Fathers are less likely to release their mobile phones for children’s home learning, while mothers are more directly involved with learning and homework, according to a new study by Worldreader.
The project findings on the challenges and successes of digital reading in schools and communities also indicates a poor culture among parents to read to their children which impacts on the children’s reading habits and calls for behavioral change to promote a stronger reading culture.
The findings are based on The Keep Children Reading project, a partnership between Worldreader, a global nonprofit organization that promotes free digital learning and Kidogo Centre of Excellence. It delves into the effectiveness of technology supported-educational initiatives in provision of quality éducation.
The project highlights the current state of digital learning among children aged 3-8 years in informal settlements of Kibera, Kawangware and Mukuru Kwa Njenga. The nine-month project includes data from 12,750 direct beneficiaries – 12,500 children and 250 teachers – enrolled in 83 ECCs.
The study notes that parental engagement in school activities was wanting, with most parents unable or unwilling to attend school meetings and calls for better parents-teachers interaction to help promote early childhood development.
It also notes that in instances where children require mobile gadgets for digital learning, fathers would generally be less enthusiastic in releasing their phones when compared to mothers which was impacting on their digital learning. It acknowledges however that many families cannot afford mobile data consistently, while a good number rely on feature phones as opposed to smartphones. Mothers are also more directly involved with their children’s learning and homework compared to fathers.

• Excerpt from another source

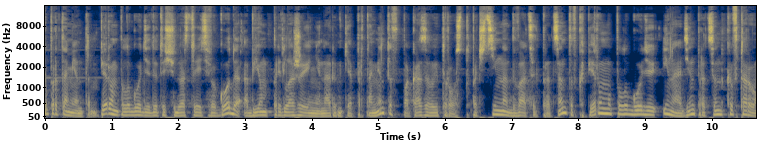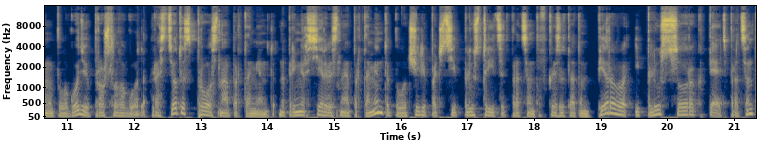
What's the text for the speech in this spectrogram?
К апартаментам. В первом полугодии 2023 года объем предложений на рынке апартаментов показывает рост почти на 20% к первому полугодию и на 1% ко второму полугодию прошлого года. Растет и спрос на апартаменты. Например, сервисные апартаменты получили почти плюс 30% к результатам первого и плюс 45%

Overall however, the survey notes that there is a marked improvement in reading among the target age group.
Speaking during the official release of project findings at Bethany Joy School in Kawangware, Worldreader Regional Director for East Africa Joan Mwachi-Amolo said “This report provides us with information about access to digital resources and valuable insights into building a habit of digital reading and learning in Kenya. The project aimed to provide much needed solutions and support to the current learning crįsis faced by children, especially in informal settlements.”
The Regional Director further added that Worldreader’s mission was to support vulnerable and underserved communities with digital reading solutions that help improve learning outcomes, workforce readiness, and gender equity and that the organization was committed to working with partners in realising this.
Around 66.7 percent of the centres in the target areas have a library while less than 20 percent of children read at home
40 percent of parents in the target areas own phones, while 50 percent of parents have basic literacy skills. 70 percent of teachers in the target areas own smartphones.
Dr Rosemary Olumbe, a child safety expert at the Daystar University, said assessments done by the University under the partnership indicate gaps in the implementation of child protection policies and that there was need to widen the burden of responsibility for child protection to include more organizations and individuals in society, whether or not they are in direct contact with children in the course of their work.
“We start from ensuring that all our organizations make an express commitment to protecting children, this is expressed through our child protection policy, and each and every single organization must have a child protection policy that guides all its workers and partners on their relationships and commitments to children,” Dr Olumbe said.
Thomas Ochieng of the Ruben Centre said it was important for parents to keep their children from intrusive online content by physically monitoring their phone usage and by deleting all intrusive apps on their phones before allowing use by their children.